Where Did That Water Vapor Come From?

ARM Alaskan cloud radar data are used to evaluate a new method for identifying the water vapor source regions behind precipitation events.

The Science

When it rains at a particular location, the atmospheric water vapor that ends up as rainfall may have evaporated and been transported from a long distance away or may have come from a nearby lake or ocean. Understanding the origins and transport patterns of water vapor in the atmosphere are important for understanding the response of the hydrologic cycle to changes in atmospheric circulation and thermal structure.  One method that scientists use to determine water vapor source regions, known as back trajectory analysis, involves tracking air parcels backwards in time using measured or modeled wind fields.  An important error source in these analyses is the initial altitude of the air parcel used to initiate the back trajectory since both wind speed and direction can vary significantly with height.  Scientists use cloud radar data from the Atmospheric Radiation Measurement (ARM) site in Barrow (Utqiavik), AK to evaluate a new approach for determining the initial altitude for back trajectory analyses.

The Impact

Vapor sources identified by back trajectories are sensitive to the choice of arrival heights, and so are the conclusions (e.g., meteorological conditions at the source) drawn from the analysis. By incorporating meteorological and precipitation record information, it is possible to retain the simplicity and efficiency of using a small number of back trajectories yet have the representation of whole air column tracking. Compared with a comprehensive air column tracking method, the new method minimizes the computation time required to run back trajectories and the post-processing time to extract the subset of trajectories relevant to an event, with no loss in useful information.  Comparison of the initial heights used in the new method with those derived from the ARM cloud radar measurements identifies cloud and precipitation conditions under which the new method is most applicable.
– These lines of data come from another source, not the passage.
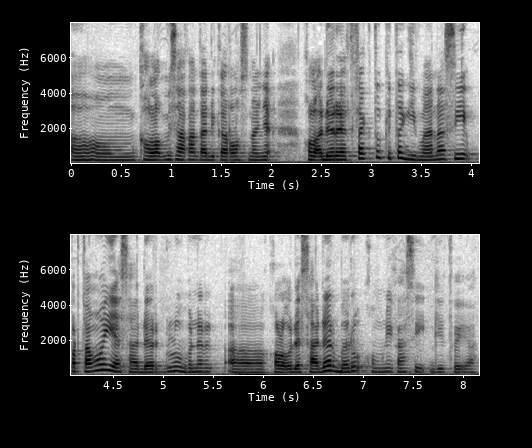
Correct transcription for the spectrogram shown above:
um, kalau misalkan tadi Carlos nanya kalau ada red flag tuh kita gimana sih? Pertama ya sadar dulu bener uh, kalau udah sadar baru komunikasi gitu ya.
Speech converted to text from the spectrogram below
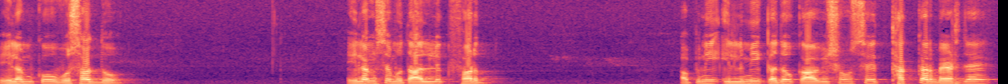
علم کو وسعت دو۔ علم سے متعلق فرد اپنی علمی قد و کاوشوں سے تھک کر بیٹھ جائے،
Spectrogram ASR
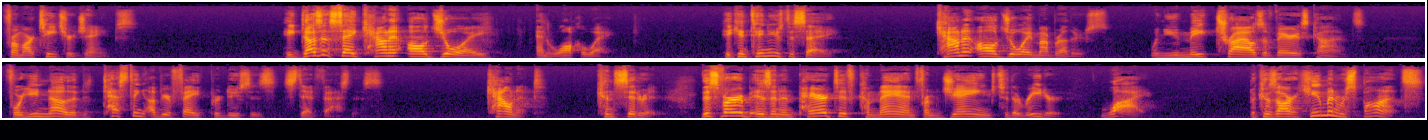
from our teacher, James. He doesn't say, count it all joy and walk away. He continues to say, Count it all joy, my brothers, when you meet trials of various kinds, for you know that the testing of your faith produces steadfastness. Count it, consider it. This verb is an imperative command from James to the reader. Why? Because our human response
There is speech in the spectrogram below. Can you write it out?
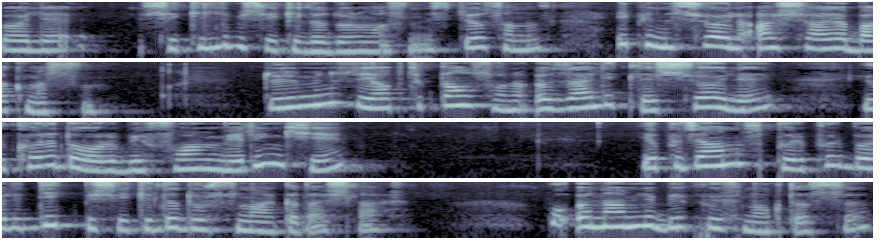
böyle şekilli bir şekilde durmasını istiyorsanız ipiniz şöyle aşağıya bakmasın. Düğümünüzü yaptıktan sonra özellikle şöyle yukarı doğru bir form verin ki yapacağınız pırpır böyle dik bir şekilde dursun arkadaşlar. Bu önemli bir püf noktası.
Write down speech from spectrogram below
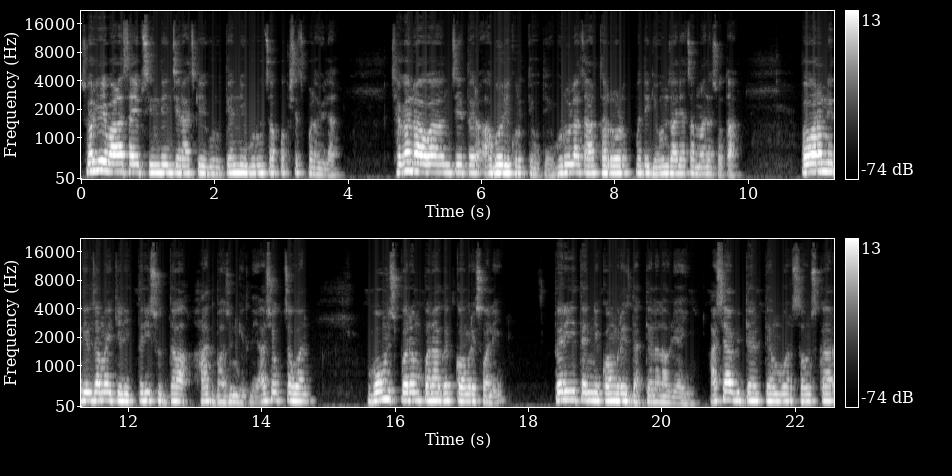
स्वर्गीय बाळासाहेब शिंदेंचे राजकीय गुरु त्यांनी गुरुचा पक्षच पळविला. छगनरावांचे तर अघोरी कृत्य होते. गुरुलाच आर्थर रोडमध्ये घेऊन जाण्याचा मानस होता. पवारांनी दिलजमाई केली तरी सुद्धा हात भाजून घेतले. अशोक चव्हाण वंश परंपरागत काँग्रेसवाले तरी त्यांनी काँग्रेस धक्क्याला लावली आहे अशा विद्यार्थ्यांवर संस्कार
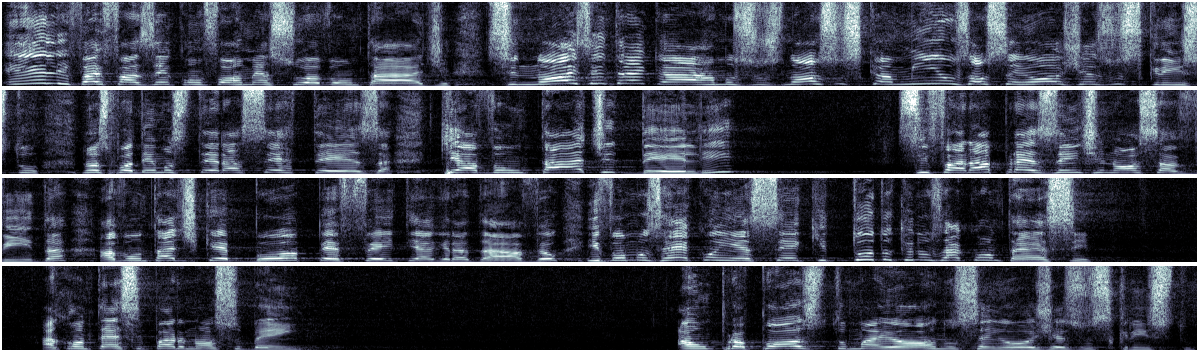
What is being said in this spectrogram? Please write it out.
Ele vai fazer conforme a Sua vontade. Se nós entregarmos os nossos caminhos ao Senhor Jesus Cristo, nós podemos ter a certeza que a vontade dEle se fará presente em nossa vida, a vontade que é boa, perfeita e agradável, e vamos reconhecer que tudo que nos acontece, acontece para o nosso bem. Há um propósito maior no Senhor Jesus Cristo.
Lagrangian air parcel tracking is a powerful tool for estimating vapor source locations, particularly for isotope hydrology applications. Identified vapor source regions may be sensitive to the distribution of altitudes at which back trajectories are initiated. Ideally, those initial altitudes should reflect the altitudes where precipitation forms. This paper introduces a novel method for estimating these heights from reanalysis data and an air parcel lofting routine, which is referred to as the “Reanalysis” method. Using Barrow, Alaska (now known as Utqiagvik), as a test site, the study compares the distribution of air parcel initiation heights and vapor source conditions from back trajectories initiated at 1) heights determined by the Reanalysis method and 2) heights acquired from the ARM 35-GHz vertically resolved cloud radar data, termed the “Cloud Radar” method. Only 2 of the 70 events failed to produce condensation at any elevation. The distribution of air parcels generated by each method was compared based on the median height and the median-adjusted overlap. The excellent and good category events produced similar estimates of vapor source conditions, indicating that the median height of the back-trajectory initialization was a more important predictor of the vapor source location than the shape of the condensation profile. Poorly matched events tended to result from rain events where the Reanalysis method yielded much higher median heights than the Cloud Radar method. Many of these events were characterized by liquid precipitation from thin low-elevation clouds. The large positive bias of the Reanalysis method may be due to attenuation of the radar, precipitation localized to Barrow, or lower-resolution reanalysis data not representing thin cloud layers.

Based on the comparison with ARM radar data, the Reanalysis method can represent a point within a pixel when precipitation results from cloud layers thick enough to be resolved by the Reanalysis and the average conditions of the pixel are conducive to precipitation. The method tends to be less accurate with complex temperature and humidity profiles. This method should be used with caution when the meteorology indicates precipitation from intense convection, or very localized conditions. For studies of vapor source characteristics, this method will produce accurate and spatially robust results. It is an improvement over methods that track a small number of air parcels from fixed heights, yet it remains relatively computationally inexpensive.

Principal Investigator(s)

Annie Putman
University of Utah


The U.S. Department of Energy Office of Science resource, the Atmospheric Radiation Measurement User Facility (ARM) within the Biological and Environmental Research program, was critical to this research. This project was supported by NSF Grant 1022032.


Putman A, X. Feng, E. Posmentier, A. Faiia, and L. Sonder. “Testing a Novel Method for Initializing Air Parcel Back Trajectories in Precipitating Clouds Using Reanalysis Data.” Journal of Atmospheric and Oceanic Technology, 34(11) (2017). [DOI:10.1175/JTECH-D-17-0053.1]